LaGrange talks ticketing litter-bugs
Published 7:09 pm Wednesday, August 14, 2019
The City of LaGrange has spent thousands of dollars and probably as many man hours attempting to remove litter from city streets, but Tuesday discussion turned to issuing citations for littering.
The discussion was part of a a request from the Calumet Park community to add anti-littering signs in the neighborhood.
“They want to encourage people not to litter in their community, which the city has been working diligently on for about a year and a half,” City Manager Meg Kelsey said. “They would like for us to put some ‘please don’t litter’ signs around the community to try to encourage people. We did put out trash cans throughout the community to try to encourage people not to just throw it out their window.”
However, Council Member Mark Mitchell questioned whether signs and cleanups were enough.

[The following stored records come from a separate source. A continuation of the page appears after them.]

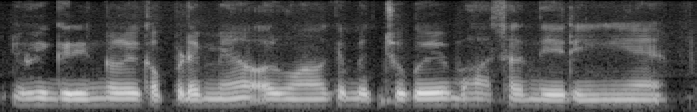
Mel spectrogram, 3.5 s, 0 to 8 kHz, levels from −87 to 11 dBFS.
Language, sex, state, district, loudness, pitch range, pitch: Hindi, male, Bihar, Kaimur, -15 LUFS, 115-125 Hz, 125 Hz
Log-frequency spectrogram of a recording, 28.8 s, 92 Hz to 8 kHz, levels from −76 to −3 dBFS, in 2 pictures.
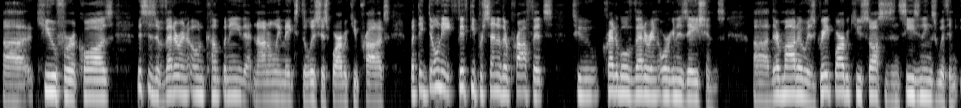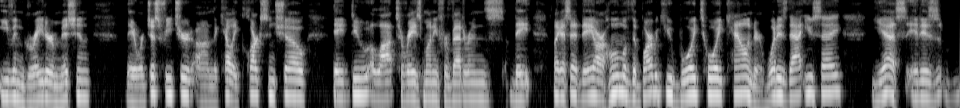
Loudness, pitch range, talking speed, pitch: -18 LUFS, 135-170 Hz, 170 wpm, 155 Hz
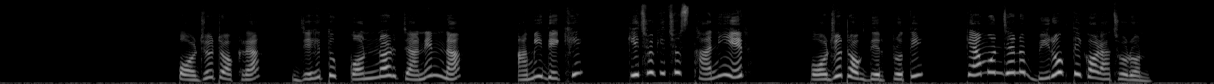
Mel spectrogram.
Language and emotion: Bengali, disgusted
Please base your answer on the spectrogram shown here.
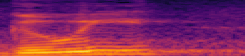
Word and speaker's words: GUI: heard that term before GUI pronounced GUI stands for graphical user interface which just is the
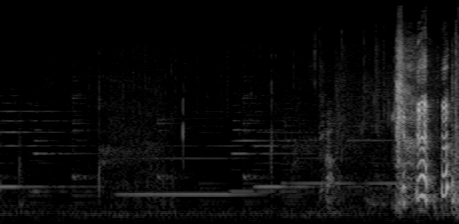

“I think this comes down to the city manager calling the police chief to say we are going to be looking at what the numbers are on littering tickets this next report because a lot of that has to do with him pushing that down to officers,” Mitchell said. “When you are not busy, you need to be pushing enforcement of littering. I know they stay busy, and that is not the top priority on most days, but I think it has to come down to that it is a big issue with our city.”
The City of LaGrange has hosted monthly litter cleanups since April 2018, and the city has closed all non-essential offices for a half day on two occasions so that city employees could take part in major community-wide litter pickups. Additionally, the city has created promotional material discouraging littering and encouraging citizens to “leave LaGrange better than we found it,” but enforcement of littering violations has not increased significantly during that time.
“I think to do that is for the city manager to convey to Chief Dekmar that the council is concerned about litter. We have been,” Mayor Jim Thornton said. “We’ve been spending a lot of time and a lot of money on this litter campaign, and we would like for him to consider that in terms of the policy direction he gives to the force.”
However, Thornton said that Dekmar had previously expressed concern that strong enforcement of minor infractions like littering could make citizens less willing to cooperate with police during major investigations.
“His concern is creating a hostile environment between the police and citizens where they are getting pulled over for pieces of trash blowing out of the bed of their truck — or something like that — and getting a ticket and then going to municipal court,” Thornton said. “His concern is then when they are the witness to a more serious crime, they are going to have a bad feeling toward the police.”
Mitchell said that he plans to ask about the number of litter citations issued at the next budget meeting.
The LaGrange City Council will meet again on Aug. 27 at 5:30 p.m. at 208 Ridley Ave.